» **Problem requirements**
Restate the listing below line for line and word for word, without the pictures.

» **Excerpted records**
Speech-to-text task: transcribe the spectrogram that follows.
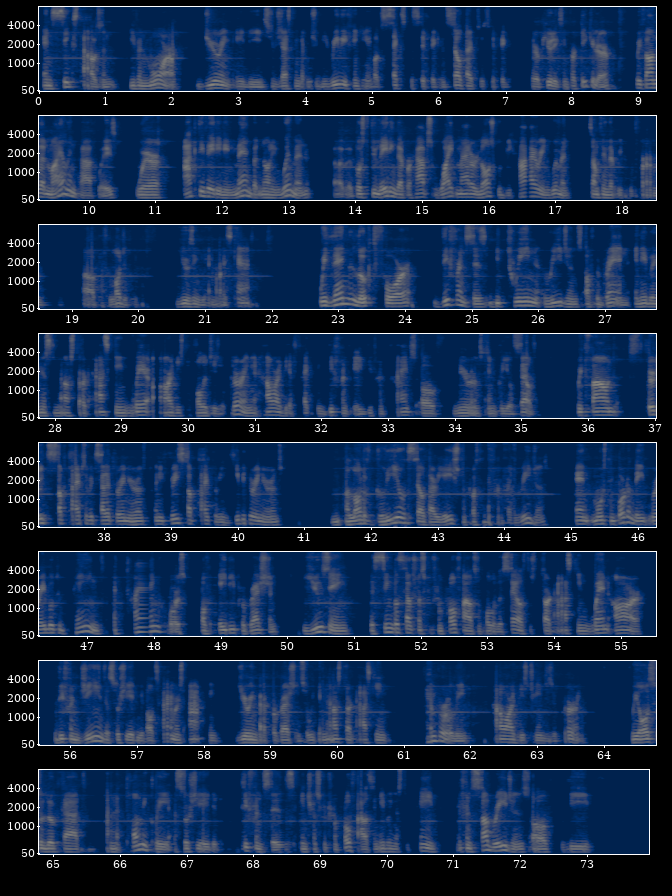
and 6,000, even more, during AD, suggesting that we should be really thinking about sex-specific and cell type-specific therapeutics. In particular, we found that myelin pathways were activating in men but not in women, uh, postulating that perhaps white matter loss would be higher in women, something that we confirmed uh, pathologically using the MRI scan. We then looked for differences between regions of the brain, enabling us to now start asking where are these pathologies occurring and how are they affecting differently different types of neurons and glial cells we found 30 subtypes of excitatory neurons, 23 subtypes of inhibitory neurons, a lot of glial cell variation across the different brain regions. And most importantly, we're able to paint a time course of AD progression using the single cell transcription profiles of all of the cells to start asking when are the different genes associated with Alzheimer's acting during that progression. So we can now start asking temporally, how are these changes occurring? We also looked at anatomically associated differences in transcriptional profiles, enabling us to paint different subregions of the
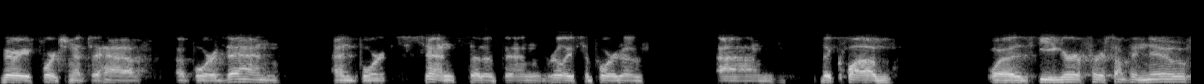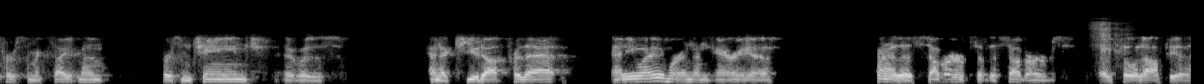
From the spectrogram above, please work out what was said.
very fortunate to have a board then and boards since that have been really supportive. Um, the club was eager for something new, for some excitement, for some change. It was kind of queued up for that anyway. We're in an area, kind of the suburbs of the suburbs of Philadelphia.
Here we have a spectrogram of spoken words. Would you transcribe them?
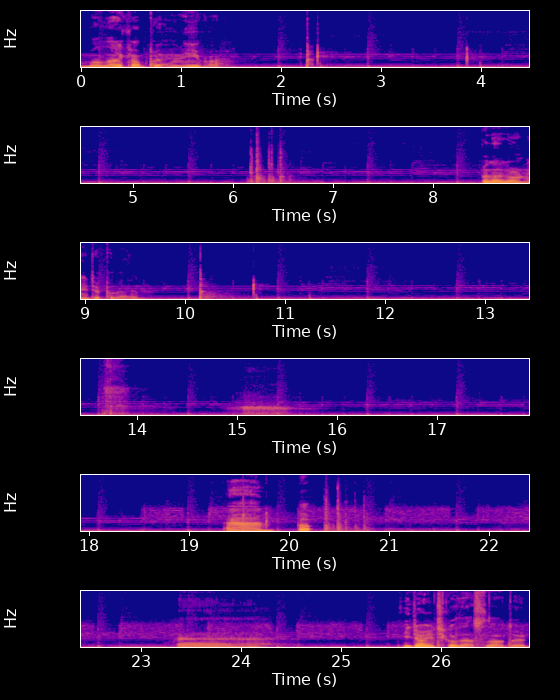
Well, I can't put it in either. But I don't need to put it in. And pop. Uh, you don't need to go that slow, dude.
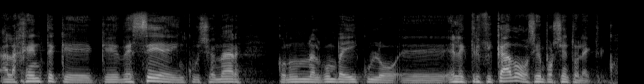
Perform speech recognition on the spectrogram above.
a la gente que, que desee incursionar con un, algún vehículo eh, electrificado o 100% eléctrico.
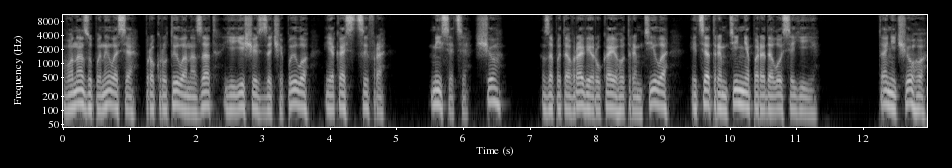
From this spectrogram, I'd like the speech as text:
Вона зупинилася, прокрутила назад, її щось зачепило, якась цифра. Місяця, що? запитав Раві, рука його тремтіла, і це тремтіння передалося їй. Та нічого,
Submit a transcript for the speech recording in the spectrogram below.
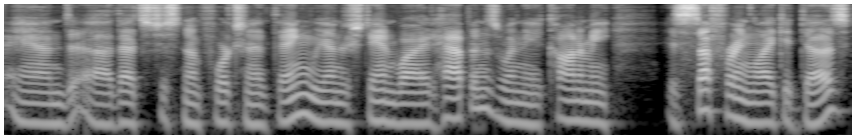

» **Solution for this task**
Speech-to-text task: transcribe the spectrogram that follows.
and 6,000, even more, during AD, suggesting that we should be really thinking about sex-specific and cell type-specific therapeutics. In particular, we found that myelin pathways were activating in men but not in women, uh, postulating that perhaps white matter loss would be higher in women, something that we confirmed uh, pathologically using the MRI scan. We then looked for differences between regions of the brain, enabling us to now start asking where are these pathologies occurring and how are they affecting differently different types of neurons and glial cells we found 30 subtypes of excitatory neurons, 23 subtypes of inhibitory neurons, a lot of glial cell variation across the different brain regions. And most importantly, we're able to paint a time course of AD progression using the single cell transcription profiles of all of the cells to start asking when are the different genes associated with Alzheimer's acting during that progression. So we can now start asking temporally, how are these changes occurring? We also looked at anatomically associated differences in transcriptional profiles, enabling us to paint different subregions of the
From the spectrogram above, please work out what was said.
very fortunate to have a board then and boards since that have been really supportive. Um, the club was eager for something new, for some excitement, for some change. It was kind of queued up for that anyway. We're in an area, kind of the suburbs of the suburbs of Philadelphia.
Here we have a spectrogram of spoken words. Would you transcribe them?
Well, I can't put it in either. But I don't need to put it in. And pop. Uh, you don't need to go that slow, dude.
Perform speech recognition on the spectrogram above.
a la gente que, que desee incursionar con un, algún vehículo eh, electrificado o 100% eléctrico.
From this spectrogram, I'd like the speech as text:
Вона зупинилася, прокрутила назад, її щось зачепило, якась цифра. Місяця, що? запитав Раві, рука його тремтіла, і це тремтіння передалося їй. Та нічого,
Submit a transcript for the speech recording in the spectrogram below.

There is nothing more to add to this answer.